■ Task description
With every picture left out, give the data below back exactly.

■ Entries provided

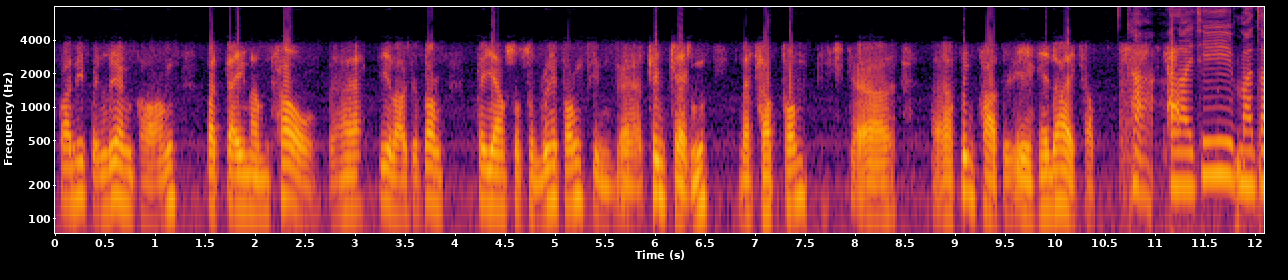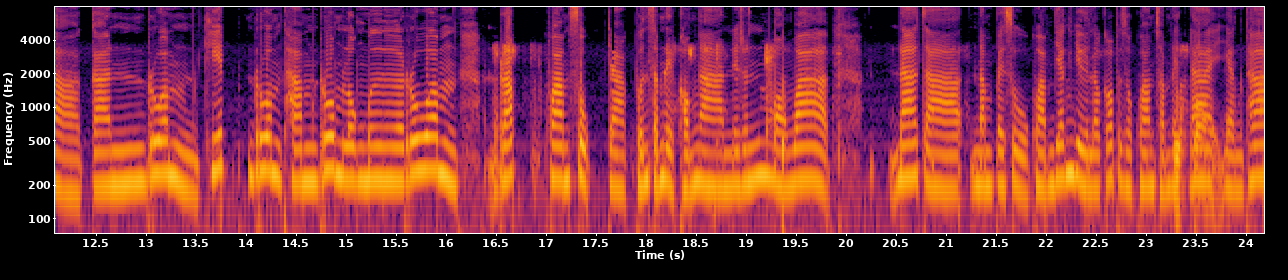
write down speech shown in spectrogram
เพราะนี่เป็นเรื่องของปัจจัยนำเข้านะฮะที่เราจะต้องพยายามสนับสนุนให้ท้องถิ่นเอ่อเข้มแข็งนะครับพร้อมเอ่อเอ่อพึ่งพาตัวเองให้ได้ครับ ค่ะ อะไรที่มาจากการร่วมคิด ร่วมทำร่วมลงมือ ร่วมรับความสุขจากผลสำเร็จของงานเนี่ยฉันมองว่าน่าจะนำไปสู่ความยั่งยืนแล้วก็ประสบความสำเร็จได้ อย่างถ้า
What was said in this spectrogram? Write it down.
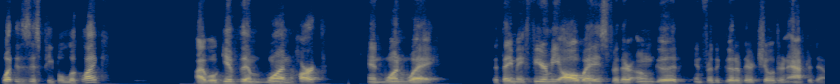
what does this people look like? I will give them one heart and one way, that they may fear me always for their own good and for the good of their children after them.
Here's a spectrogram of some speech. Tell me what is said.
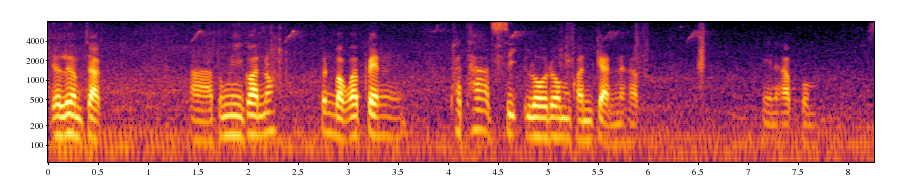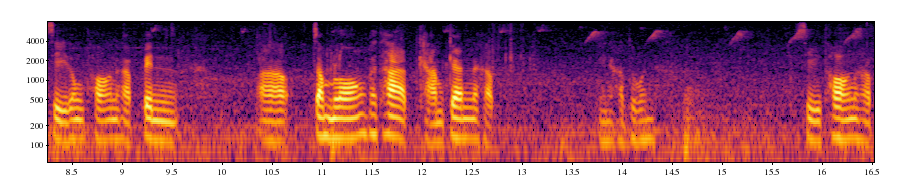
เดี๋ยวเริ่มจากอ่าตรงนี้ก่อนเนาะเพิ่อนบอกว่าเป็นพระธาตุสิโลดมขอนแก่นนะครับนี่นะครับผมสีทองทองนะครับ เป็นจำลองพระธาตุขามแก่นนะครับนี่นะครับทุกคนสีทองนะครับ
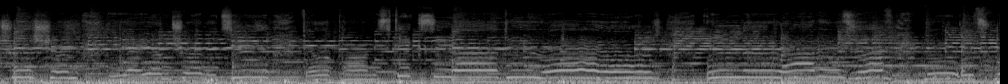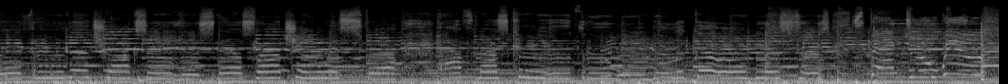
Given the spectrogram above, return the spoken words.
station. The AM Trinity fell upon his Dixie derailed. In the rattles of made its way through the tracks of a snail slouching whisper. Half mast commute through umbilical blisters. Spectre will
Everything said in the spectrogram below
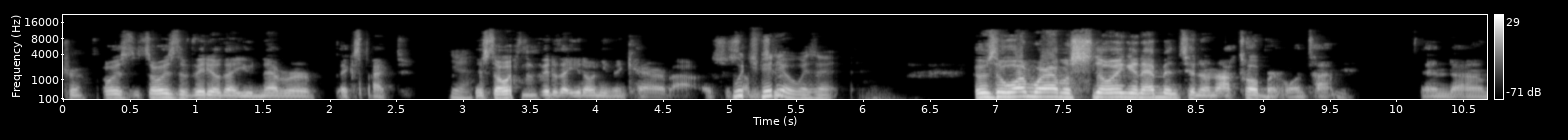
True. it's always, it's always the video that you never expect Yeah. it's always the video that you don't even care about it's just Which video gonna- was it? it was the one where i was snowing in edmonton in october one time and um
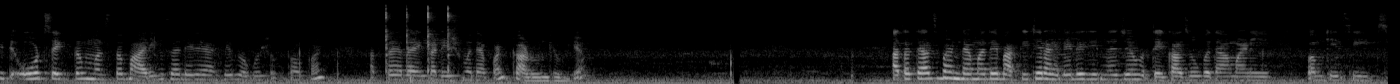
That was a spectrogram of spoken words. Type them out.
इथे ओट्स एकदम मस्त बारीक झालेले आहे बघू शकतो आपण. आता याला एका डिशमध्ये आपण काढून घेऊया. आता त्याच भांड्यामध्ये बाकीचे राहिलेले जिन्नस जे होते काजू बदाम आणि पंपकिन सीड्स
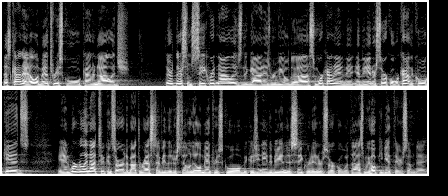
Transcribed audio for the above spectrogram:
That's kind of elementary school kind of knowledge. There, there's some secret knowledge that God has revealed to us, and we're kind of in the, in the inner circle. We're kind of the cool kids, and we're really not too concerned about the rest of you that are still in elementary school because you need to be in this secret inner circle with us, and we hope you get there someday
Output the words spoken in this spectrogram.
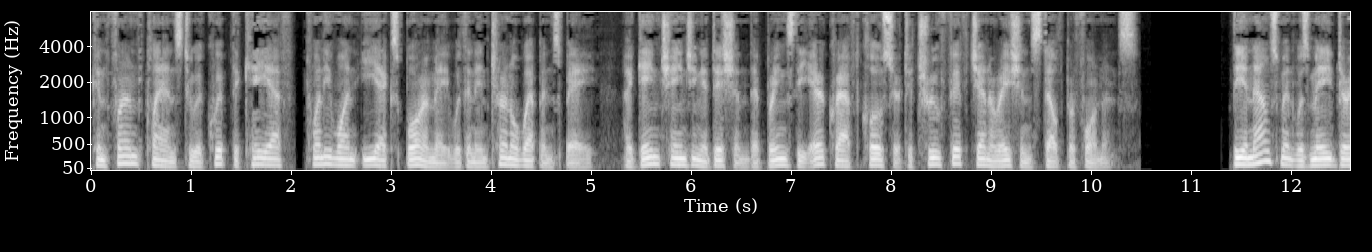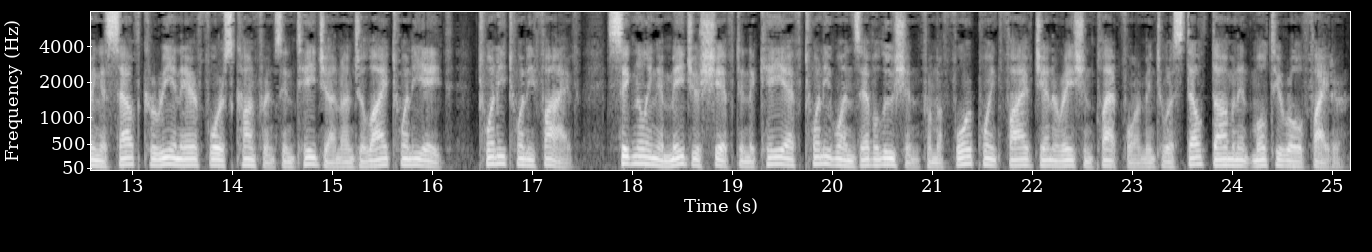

■ Your response
write down speech shown in spectrogram
เพราะนี่เป็นเรื่องของปัจจัยนำเข้านะฮะที่เราจะต้องพยายามสนับสนุนให้ท้องถิ่นเอ่อเข้มแข็งนะครับพร้อมเอ่อเอ่อพึ่งพาตัวเองให้ได้ครับ ค่ะ อะไรที่มาจากการร่วมคิด ร่วมทำร่วมลงมือ ร่วมรับความสุขจากผลสำเร็จของงานเนี่ยฉันมองว่าน่าจะนำไปสู่ความยั่งยืนแล้วก็ประสบความสำเร็จได้ อย่างถ้า
What was said in this spectrogram? Write it down.
what does this people look like? I will give them one heart and one way, that they may fear me always for their own good and for the good of their children after them.
Here's a spectrogram of some speech. Tell me what is said.
เดี๋ยวเริ่มจากอ่าตรงนี้ก่อนเนาะเพิ่อนบอกว่าเป็นพระธาตุสิโลดมขอนแก่นนะครับนี่นะครับผมสีทองทองนะครับ เป็นจำลองพระธาตุขามแก่นนะครับนี่นะครับทุกคนสีทองนะครับ
Given the spectrogram above, return the spoken words.
station. The AM Trinity fell upon his Dixie derailed. In the rattles of made its way through the tracks of a snail slouching whisper. Half mast commute through umbilical blisters. Spectre will
Everything said in the spectrogram below
True. it's always, it's always the video that you never expect Yeah. it's always the video that you don't even care about it's just Which video gonna- was it? it was the one where i was snowing in edmonton in october one time and um
That was a spectrogram of spoken words. Type them out.
इथे ओट्स एकदम मस्त बारीक झालेले आहे बघू शकतो आपण. आता याला एका डिशमध्ये आपण काढून घेऊया. आता त्याच भांड्यामध्ये बाकीचे राहिलेले जिन्नस जे होते काजू बदाम आणि पंपकिन सीड्स
Transcribed audio for the above spectrogram:
That's kind of elementary school kind of knowledge. There, there's some secret knowledge that God has revealed to us, and we're kind of in the, in the inner circle. We're kind of the cool kids, and we're really not too concerned about the rest of you that are still in elementary school because you need to be in this secret inner circle with us, and we hope you get there someday
Output the words spoken in this spectrogram.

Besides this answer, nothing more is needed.